* **WHAT YOU SHOULD DO**
All entries below are to be reproduced precisely as they stand, without the pictures.

[Stored items]
=== Section Start ===

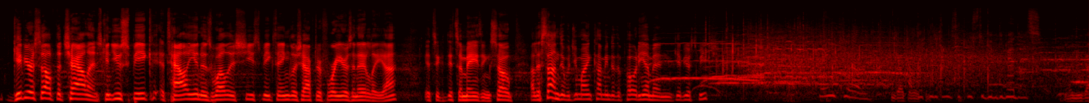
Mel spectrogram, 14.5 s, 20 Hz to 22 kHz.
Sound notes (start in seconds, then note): 8.8 cheering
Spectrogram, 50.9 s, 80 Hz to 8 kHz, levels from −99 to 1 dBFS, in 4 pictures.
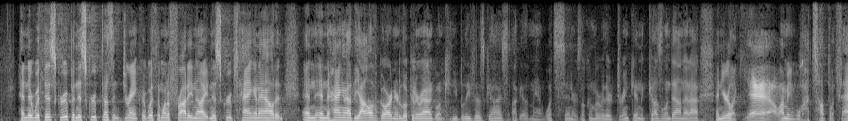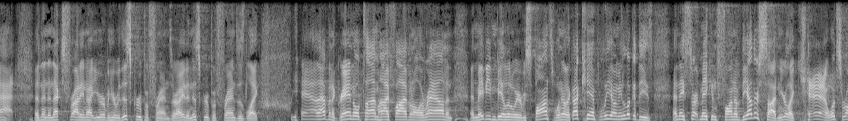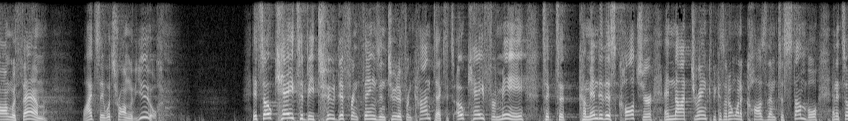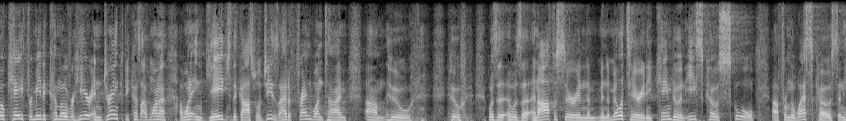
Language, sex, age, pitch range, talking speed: English, male, 40-59, 155-210 Hz, 275 wpm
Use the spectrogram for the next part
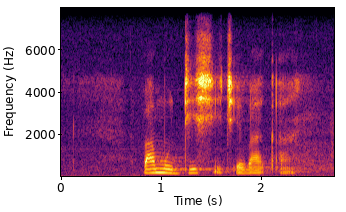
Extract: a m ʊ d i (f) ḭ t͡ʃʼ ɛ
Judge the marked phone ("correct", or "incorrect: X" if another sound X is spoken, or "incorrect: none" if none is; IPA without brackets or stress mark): incorrect: ʃ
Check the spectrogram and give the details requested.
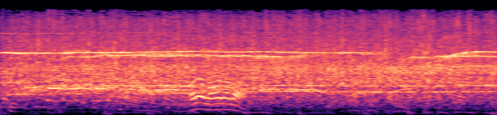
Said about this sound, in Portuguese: É uma salva de palmas pra produção antes desse trocar o take.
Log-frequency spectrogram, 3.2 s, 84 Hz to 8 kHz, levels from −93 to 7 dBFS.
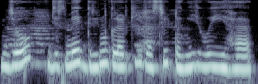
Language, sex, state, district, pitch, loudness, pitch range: Hindi, female, Jharkhand, Deoghar, 220 Hz, -14 LUFS, 210-250 Hz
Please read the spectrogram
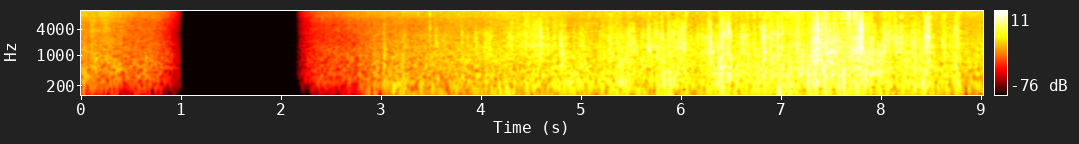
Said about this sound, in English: So if you look, looking towards the city, looking towards Dublin, it's grey, uh, squally weather, white tops in the waves, good strong wind blowing that spray off the top of the waves, and dark and forbidding.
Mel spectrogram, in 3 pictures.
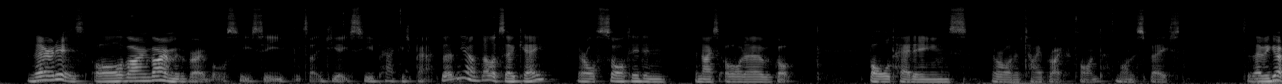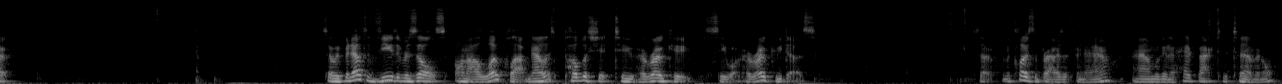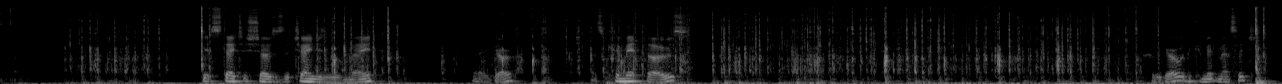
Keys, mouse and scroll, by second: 3.5 click, 4.3-4.8 scroll down 1, 5.0 scroll down 1, 11.2-14.6 drag, 22.4 click, 25.0 click, 25.7 click, 26.1-37.3 typing, 38.3 Return.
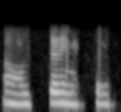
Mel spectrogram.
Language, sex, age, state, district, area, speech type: Tamil, female, 18-30, Tamil Nadu, Ranipet, rural, conversation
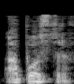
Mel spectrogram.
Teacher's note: А апостроф — это такой вот символ, надстрочный знак, громкое придыхание и жесткая атака на первую гласную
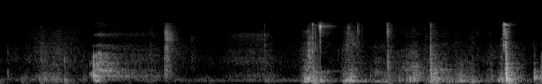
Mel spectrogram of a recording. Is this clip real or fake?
real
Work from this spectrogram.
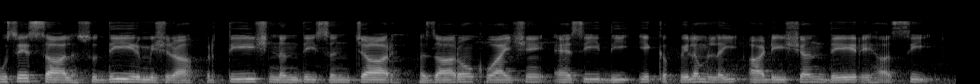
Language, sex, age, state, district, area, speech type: Punjabi, male, 30-45, Punjab, Patiala, urban, read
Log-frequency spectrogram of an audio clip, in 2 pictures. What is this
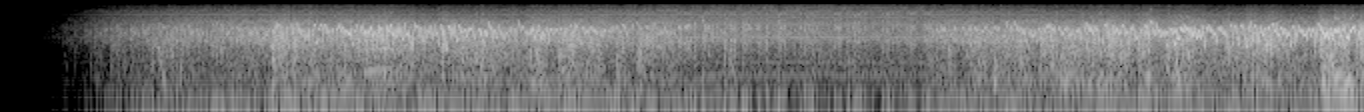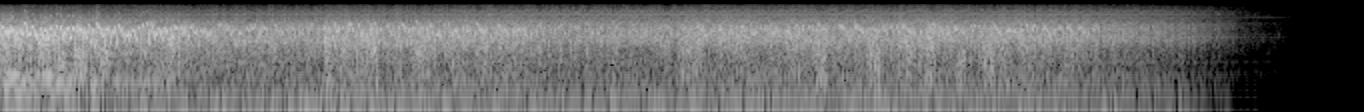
Radio Noisy Bubbles
some "natural" and due to hardware used radio interferences
interferences, radio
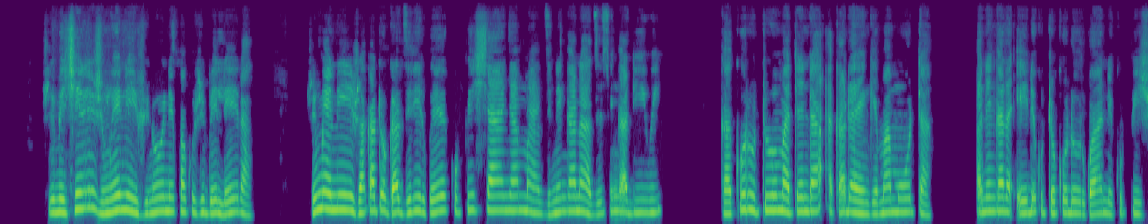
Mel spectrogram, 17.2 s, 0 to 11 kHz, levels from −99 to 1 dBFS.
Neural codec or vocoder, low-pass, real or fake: none; 9.9 kHz; real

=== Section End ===

* **EXERCISE SOLUTION**
Mel spectrogram, 14.5 s, 20 Hz to 22 kHz.
Sound notes (start in seconds, then note): 8.8 cheering
Spectrogram, 50.9 s, 80 Hz to 8 kHz, levels from −99 to 1 dBFS, in 4 pictures.
Language, sex, age, pitch range, talking speed: English, male, 40-59, 155-210 Hz, 275 wpm
Use the spectrogram for the next part
Extract: a m ʊ d i (f) ḭ t͡ʃʼ ɛ
Judge the marked phone ("correct", or "incorrect: X" if another sound X is spoken, or "incorrect: none" if none is; IPA without brackets or stress mark): incorrect: ʃ
Check the spectrogram and give the details requested.
Said about this sound, in Portuguese: É uma salva de palmas pra produção antes desse trocar o take.
Log-frequency spectrogram, 3.2 s, 84 Hz to 8 kHz, levels from −93 to 7 dBFS.
Language, sex, state, district, pitch, loudness, pitch range: Hindi, female, Jharkhand, Deoghar, 220 Hz, -14 LUFS, 210-250 Hz
Please read the spectrogram
Said about this sound, in English: So if you look, looking towards the city, looking towards Dublin, it's grey, uh, squally weather, white tops in the waves, good strong wind blowing that spray off the top of the waves, and dark and forbidding.
Mel spectrogram, in 3 pictures.
Keys, mouse and scroll, by second: 3.5 click, 4.3-4.8 scroll down 1, 5.0 scroll down 1, 11.2-14.6 drag, 22.4 click, 25.0 click, 25.7 click, 26.1-37.3 typing, 38.3 Return.
Mel spectrogram.
Language, sex, age, state, district, area, speech type: Tamil, female, 18-30, Tamil Nadu, Ranipet, rural, conversation
Mel spectrogram.
Teacher's note: А апостроф — это такой вот символ, надстрочный знак, громкое придыхание и жесткая атака на первую гласную
Mel spectrogram of a recording. Is this clip real or fake?
real
Work from this spectrogram.
Language, sex, age, state, district, area, speech type: Punjabi, male, 30-45, Punjab, Patiala, urban, read
Log-frequency spectrogram of an audio clip, in 2 pictures. What is this
Radio Noisy Bubbles
some "natural" and due to hardware used radio interferences
interferences, radio
Mel spectrogram, 17.2 s, 0 to 11 kHz, levels from −99 to 1 dBFS.
Neural codec or vocoder, low-pass, real or fake: none; 9.9 kHz; real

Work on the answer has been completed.